Will QR codes put an end to counterfeit goods sold online?
These days QR codes are often regarded as a marketing fad of debatable usefulness and are sometimes even subject to mockery. (A well-known Tumblr page titled "Pictures of People Scanning QR-codes" features only the message, "No posts yet.") Alibaba, however, may have found a good use for the much-maligned configurations of squares, one the e-tailing giant hopes will help put an end to the pervasive problem of counterfeit goods being sold on its marketplace in China.
Alibaba has partnered with Visualead, creators of a more graphically appealing type of QR code called a dotless visual code, which can feature an image (or advertisement) while retaining its scanability. Alibaba is using these codes as the basis for its new tool, called "Blue Stars." The tool prints out individual dotless visual code labels meant to be affixed to packages as unique identifiers of the products inside.
Alibaba is partnering with brands like L’Oreal to apply the codes directly to products. When a customer orders a product made by L’Oreal through a merchant listed on Alibaba and receives the product, she can scan the code using Alibaba’s Taobao shopping app. The app will display a virtual certificate of the product’s authenticity. Other product information, including advertisements and promotions, can also be made to appear on-screen when a code is scanned.
The manufacturer can also track its own codes to monitor if they have been scanned by consumers and how many times. If someone attempts to create a duplicate of an original code, the manufacturer can receive information about the location of the attempted counterfeiter.
CNN Money reported that L’Oreal and other brands have already created millions of the labels for products sold in China.
Alibaba is currently allowing partnering companies to use the tool for free, according to Tech in Asia, thus they will be able to sell products with confirmed-authentic dotless visual codes even at non-Alibaba outlets.

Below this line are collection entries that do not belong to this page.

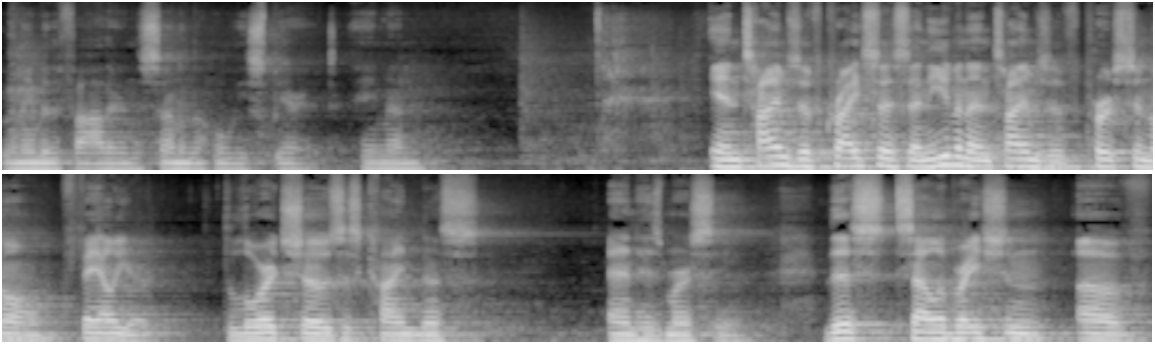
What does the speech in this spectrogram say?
In the name of the Father, and the Son, and the Holy Spirit. Amen. In times of crisis and even in times of personal failure, the Lord shows his kindness and his mercy. This celebration of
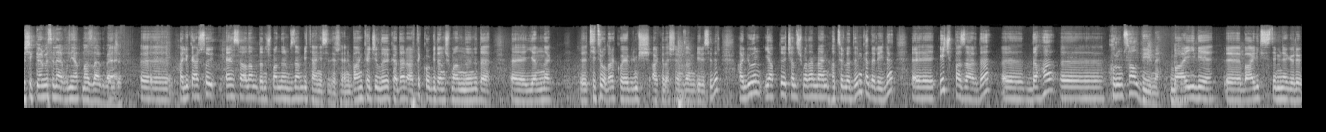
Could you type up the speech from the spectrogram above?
ışık görmeseler bunu yapmazlardı bence. Ee, Haluk Ersoy en sağlam danışmanlarımızdan bir tanesidir. Yani bankacılığı kadar artık KOBİ danışmanlığını da e, yanına e, titir olarak koyabilmiş arkadaşlarımızdan birisidir. Haluk'un yaptığı çalışmadan ben hatırladığım kadarıyla e, iç pazarda e, daha e, kurumsal büyüme, bayiliğe, e, bayilik sistemine göre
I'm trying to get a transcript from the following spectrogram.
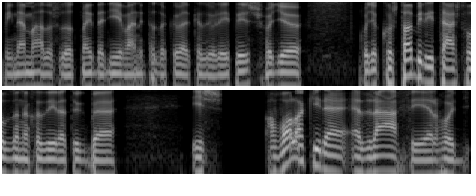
még nem házasodott meg, de nyilván itt az a következő lépés, hogy, hogy akkor stabilitást hozzanak az életükbe, és ha valakire ez ráfér, hogy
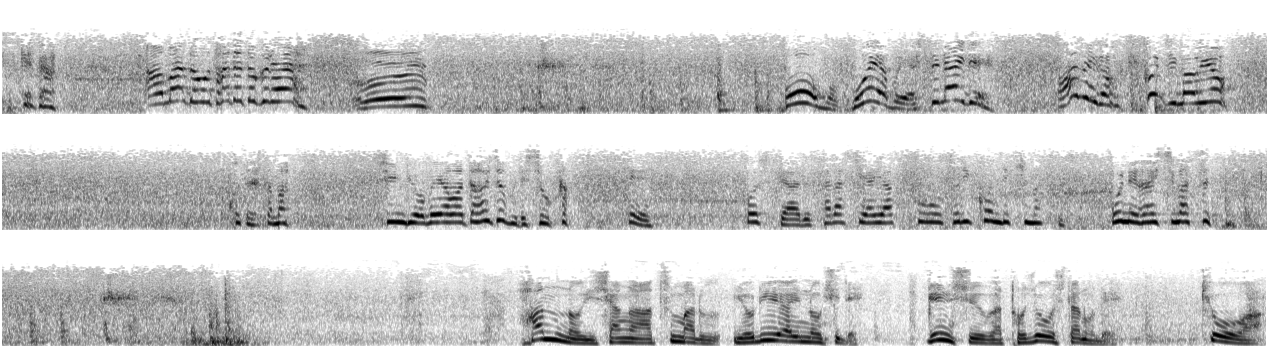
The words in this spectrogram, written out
森助さん雨戸を立てとくれ。王もぼやぼやしてないで。雨が吹き込んじまうよ。小田様診療部屋は大丈夫でしょうか？ええ。干してあるからしや薬草を取り込んできます。お願いします。藩の医者が集まる寄り合いの日で玄州が途上したので今日は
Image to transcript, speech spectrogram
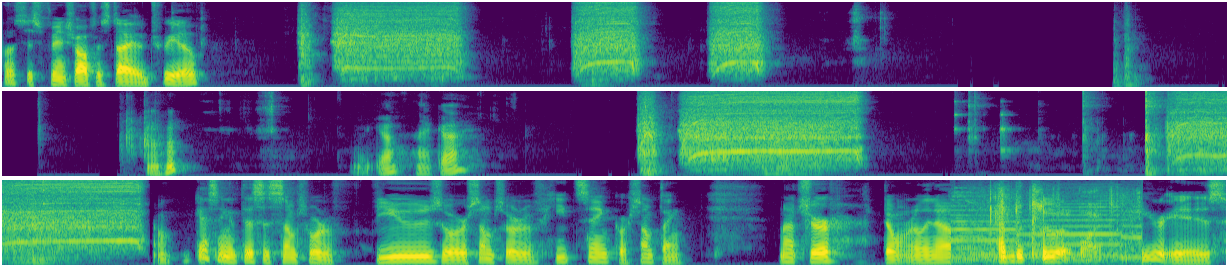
Let's just finish off this diode trio. Mm-hmm. There we go, that guy. I'm guessing that this is some sort of fuse or some sort of heat sink or something. Not sure. Don't really know. Haven't a clue, boy. Here is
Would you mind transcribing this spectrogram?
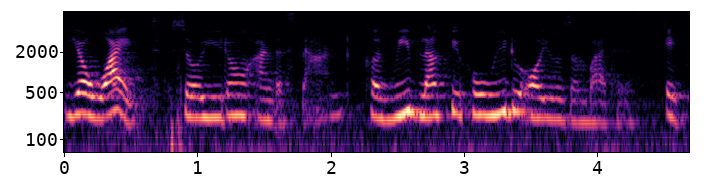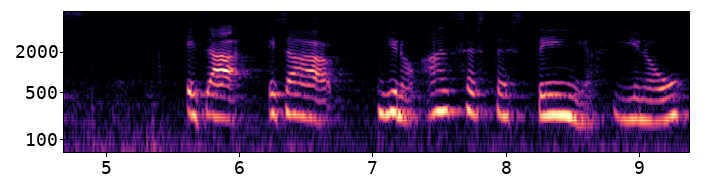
you're white, so you don't understand. Because we black people, we do oils and butters. It's, it's a, it's a, you know, ancestors thing, you know.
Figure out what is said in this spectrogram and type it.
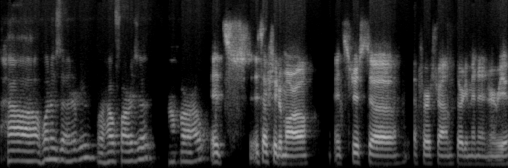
How when is the interview, or how far is it? How far out? It's it's actually tomorrow. It's just a, a first round, thirty minute interview.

Merchants will not, it appears, be empowered by the technology to go after counterfeiters if and when false products are scanned. Further, it is yet to be seen if customers will actually scan the codes and how useful the codes will be in stopping customers from intentionally purchasing cheap knockoffs of brand-name goods.
- Alibaba fights to kill off fakes ‘virus’ – CNN Money
- Alibaba-backed Visualead rolls out new dotless QR codes that aim to reduce counterfeiting – Tech in Asia
- Alibaba is using attractive QR codes so you can check if products are authentic – The Next Web
- China issues scathing report on Alibaba – CNN Money
Do you see potential in the use of visual dotless QR codes to stem the flow of counterfeit goods from Alibaba and other online marketplaces? Are there other ways brands can work with online marketplace operators to address the sale of counterfeit goods?